= What the task asks =
Copy, word for word, the lines below from the one containing "Mel spectrogram, levels from −74 to −2 dBFS." up to and including the one containing "Look for the", with pictures left out.

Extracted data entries
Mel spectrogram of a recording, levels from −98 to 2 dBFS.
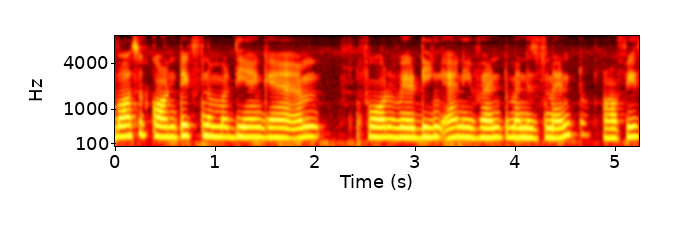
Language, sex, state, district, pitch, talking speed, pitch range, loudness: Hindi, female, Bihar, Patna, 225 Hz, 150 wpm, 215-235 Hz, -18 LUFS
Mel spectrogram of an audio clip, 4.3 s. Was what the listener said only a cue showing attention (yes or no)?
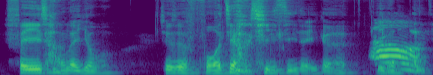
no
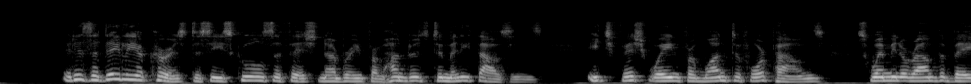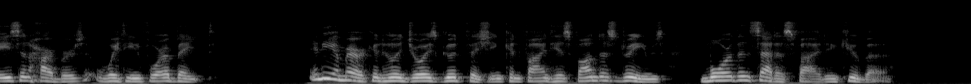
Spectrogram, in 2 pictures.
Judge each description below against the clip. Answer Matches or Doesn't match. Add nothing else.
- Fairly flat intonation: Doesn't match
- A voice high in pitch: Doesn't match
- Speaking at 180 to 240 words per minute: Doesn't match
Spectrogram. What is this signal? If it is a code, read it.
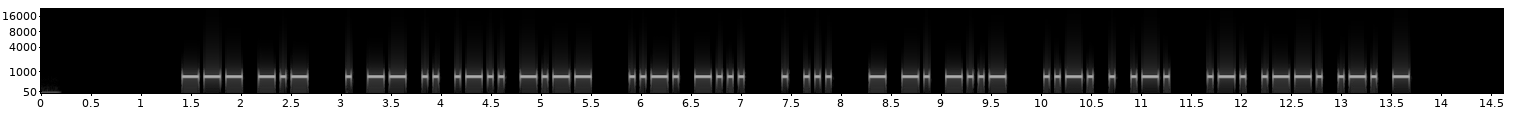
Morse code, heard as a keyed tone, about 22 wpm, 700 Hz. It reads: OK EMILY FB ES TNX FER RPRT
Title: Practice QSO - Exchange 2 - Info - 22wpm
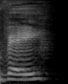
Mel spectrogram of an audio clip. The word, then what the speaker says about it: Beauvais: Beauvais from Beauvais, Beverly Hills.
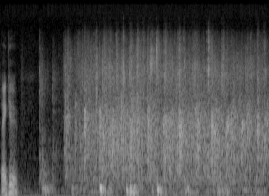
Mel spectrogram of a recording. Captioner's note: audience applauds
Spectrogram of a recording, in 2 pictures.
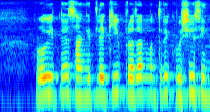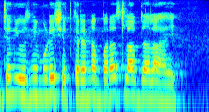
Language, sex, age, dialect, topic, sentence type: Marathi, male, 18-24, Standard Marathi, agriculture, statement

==

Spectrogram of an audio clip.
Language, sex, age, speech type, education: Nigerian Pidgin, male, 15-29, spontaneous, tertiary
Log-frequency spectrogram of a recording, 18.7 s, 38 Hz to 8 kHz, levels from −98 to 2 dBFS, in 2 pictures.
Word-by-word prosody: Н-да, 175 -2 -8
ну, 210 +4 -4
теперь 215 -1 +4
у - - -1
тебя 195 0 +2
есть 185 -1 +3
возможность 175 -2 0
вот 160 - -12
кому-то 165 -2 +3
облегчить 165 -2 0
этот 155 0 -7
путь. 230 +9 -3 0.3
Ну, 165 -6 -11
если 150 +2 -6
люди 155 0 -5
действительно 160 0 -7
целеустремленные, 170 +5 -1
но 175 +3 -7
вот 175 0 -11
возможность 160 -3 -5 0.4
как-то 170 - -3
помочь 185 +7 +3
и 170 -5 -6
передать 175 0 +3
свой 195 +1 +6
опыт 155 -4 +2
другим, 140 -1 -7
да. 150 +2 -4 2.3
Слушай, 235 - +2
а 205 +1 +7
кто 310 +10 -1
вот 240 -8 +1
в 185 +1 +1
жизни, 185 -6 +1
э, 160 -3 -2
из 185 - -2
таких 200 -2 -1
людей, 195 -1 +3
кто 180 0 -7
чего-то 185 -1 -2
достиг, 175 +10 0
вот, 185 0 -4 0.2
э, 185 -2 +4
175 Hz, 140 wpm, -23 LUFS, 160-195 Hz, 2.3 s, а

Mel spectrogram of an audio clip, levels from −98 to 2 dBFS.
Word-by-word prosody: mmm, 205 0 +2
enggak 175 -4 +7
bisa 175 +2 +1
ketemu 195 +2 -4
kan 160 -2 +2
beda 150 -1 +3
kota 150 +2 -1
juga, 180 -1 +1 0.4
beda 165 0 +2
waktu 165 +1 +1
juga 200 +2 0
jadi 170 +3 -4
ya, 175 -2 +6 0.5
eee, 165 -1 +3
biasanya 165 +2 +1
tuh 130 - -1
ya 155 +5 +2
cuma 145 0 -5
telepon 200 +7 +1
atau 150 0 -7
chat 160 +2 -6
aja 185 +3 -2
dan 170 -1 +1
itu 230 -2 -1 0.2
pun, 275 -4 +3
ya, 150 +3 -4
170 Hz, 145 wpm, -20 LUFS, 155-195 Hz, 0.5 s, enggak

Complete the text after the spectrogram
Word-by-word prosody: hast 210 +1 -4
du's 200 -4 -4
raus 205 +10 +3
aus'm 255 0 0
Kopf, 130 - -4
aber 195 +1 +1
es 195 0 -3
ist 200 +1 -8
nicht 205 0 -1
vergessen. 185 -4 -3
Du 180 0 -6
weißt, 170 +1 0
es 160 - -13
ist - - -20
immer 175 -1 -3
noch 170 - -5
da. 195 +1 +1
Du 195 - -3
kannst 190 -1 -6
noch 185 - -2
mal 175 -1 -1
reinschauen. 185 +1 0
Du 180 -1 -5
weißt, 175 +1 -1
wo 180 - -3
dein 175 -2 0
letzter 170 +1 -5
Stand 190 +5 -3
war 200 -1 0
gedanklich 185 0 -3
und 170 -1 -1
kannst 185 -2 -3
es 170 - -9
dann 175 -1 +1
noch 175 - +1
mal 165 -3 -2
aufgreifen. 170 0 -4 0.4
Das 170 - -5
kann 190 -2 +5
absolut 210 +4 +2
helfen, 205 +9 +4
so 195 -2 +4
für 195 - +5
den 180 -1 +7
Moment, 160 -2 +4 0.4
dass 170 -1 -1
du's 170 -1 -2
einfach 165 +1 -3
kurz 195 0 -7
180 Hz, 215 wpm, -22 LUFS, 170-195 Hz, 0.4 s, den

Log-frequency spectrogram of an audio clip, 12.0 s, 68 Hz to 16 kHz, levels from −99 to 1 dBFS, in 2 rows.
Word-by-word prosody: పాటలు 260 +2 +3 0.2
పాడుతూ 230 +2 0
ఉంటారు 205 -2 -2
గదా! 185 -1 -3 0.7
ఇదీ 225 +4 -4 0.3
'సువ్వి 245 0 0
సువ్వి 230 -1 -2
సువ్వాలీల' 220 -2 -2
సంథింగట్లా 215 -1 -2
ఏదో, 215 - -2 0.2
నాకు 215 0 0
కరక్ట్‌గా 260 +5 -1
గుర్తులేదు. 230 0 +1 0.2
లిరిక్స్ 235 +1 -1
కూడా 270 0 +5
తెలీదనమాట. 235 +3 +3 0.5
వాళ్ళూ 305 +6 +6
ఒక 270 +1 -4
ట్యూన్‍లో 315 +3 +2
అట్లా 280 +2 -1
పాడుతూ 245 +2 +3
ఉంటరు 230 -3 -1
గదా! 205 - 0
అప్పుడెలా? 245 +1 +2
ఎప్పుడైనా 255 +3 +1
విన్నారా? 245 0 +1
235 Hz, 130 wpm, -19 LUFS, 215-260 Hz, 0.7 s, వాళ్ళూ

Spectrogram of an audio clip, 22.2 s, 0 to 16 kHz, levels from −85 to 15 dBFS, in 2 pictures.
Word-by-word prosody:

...

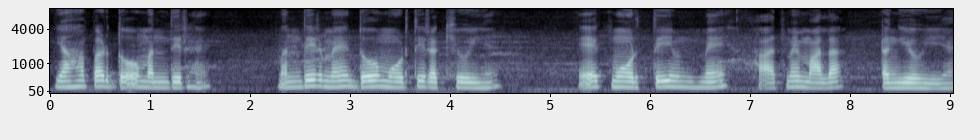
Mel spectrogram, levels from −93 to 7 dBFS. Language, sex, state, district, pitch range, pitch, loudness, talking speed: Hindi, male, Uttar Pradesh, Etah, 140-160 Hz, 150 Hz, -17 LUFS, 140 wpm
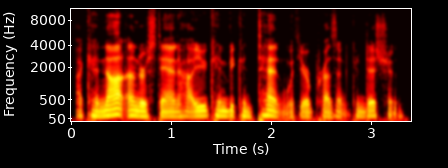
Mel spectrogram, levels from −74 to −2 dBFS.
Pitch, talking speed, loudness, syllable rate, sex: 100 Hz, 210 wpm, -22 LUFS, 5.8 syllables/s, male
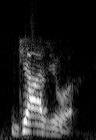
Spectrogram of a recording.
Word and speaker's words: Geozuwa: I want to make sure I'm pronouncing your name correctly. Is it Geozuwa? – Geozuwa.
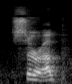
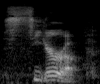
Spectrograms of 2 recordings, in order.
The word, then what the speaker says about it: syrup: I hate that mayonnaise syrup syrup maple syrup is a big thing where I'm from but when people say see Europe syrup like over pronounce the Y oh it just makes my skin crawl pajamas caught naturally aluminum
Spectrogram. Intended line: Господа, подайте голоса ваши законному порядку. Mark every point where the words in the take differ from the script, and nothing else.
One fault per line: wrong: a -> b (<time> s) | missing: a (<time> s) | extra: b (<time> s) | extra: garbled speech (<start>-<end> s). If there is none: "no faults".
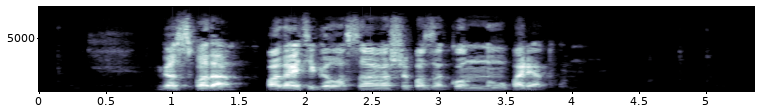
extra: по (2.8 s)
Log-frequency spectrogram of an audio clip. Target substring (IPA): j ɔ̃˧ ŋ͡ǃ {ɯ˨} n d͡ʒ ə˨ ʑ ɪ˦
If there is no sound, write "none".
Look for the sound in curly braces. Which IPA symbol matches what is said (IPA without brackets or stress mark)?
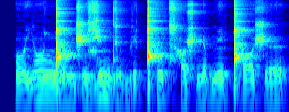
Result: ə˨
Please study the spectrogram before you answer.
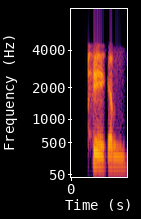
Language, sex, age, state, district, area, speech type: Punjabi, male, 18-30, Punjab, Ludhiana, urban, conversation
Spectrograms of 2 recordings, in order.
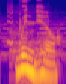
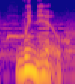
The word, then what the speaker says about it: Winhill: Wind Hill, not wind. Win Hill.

= Your solution =
Mel spectrogram, levels from −74 to −2 dBFS.
Pitch, talking speed, loudness, syllable rate, sex: 100 Hz, 210 wpm, -22 LUFS, 5.8 syllables/s, male
Spectrogram of a recording.
Word and speaker's words: Geozuwa: I want to make sure I'm pronouncing your name correctly. Is it Geozuwa? – Geozuwa.
Spectrograms of 2 recordings, in order.
The word, then what the speaker says about it: syrup: I hate that mayonnaise syrup syrup maple syrup is a big thing where I'm from but when people say see Europe syrup like over pronounce the Y oh it just makes my skin crawl pajamas caught naturally aluminum
Spectrogram. Intended line: Господа, подайте голоса ваши законному порядку. Mark every point where the words in the take differ from the script, and nothing else.
One fault per line: wrong: a -> b (<time> s) | missing: a (<time> s) | extra: b (<time> s) | extra: garbled speech (<start>-<end> s). If there is none: "no faults".
extra: по (2.8 s)
Log-frequency spectrogram of an audio clip. Target substring (IPA): j ɔ̃˧ ŋ͡ǃ {ɯ˨} n d͡ʒ ə˨ ʑ ɪ˦
If there is no sound, write "none".
Look for the sound in curly braces. Which IPA symbol matches what is said (IPA without brackets or stress mark)?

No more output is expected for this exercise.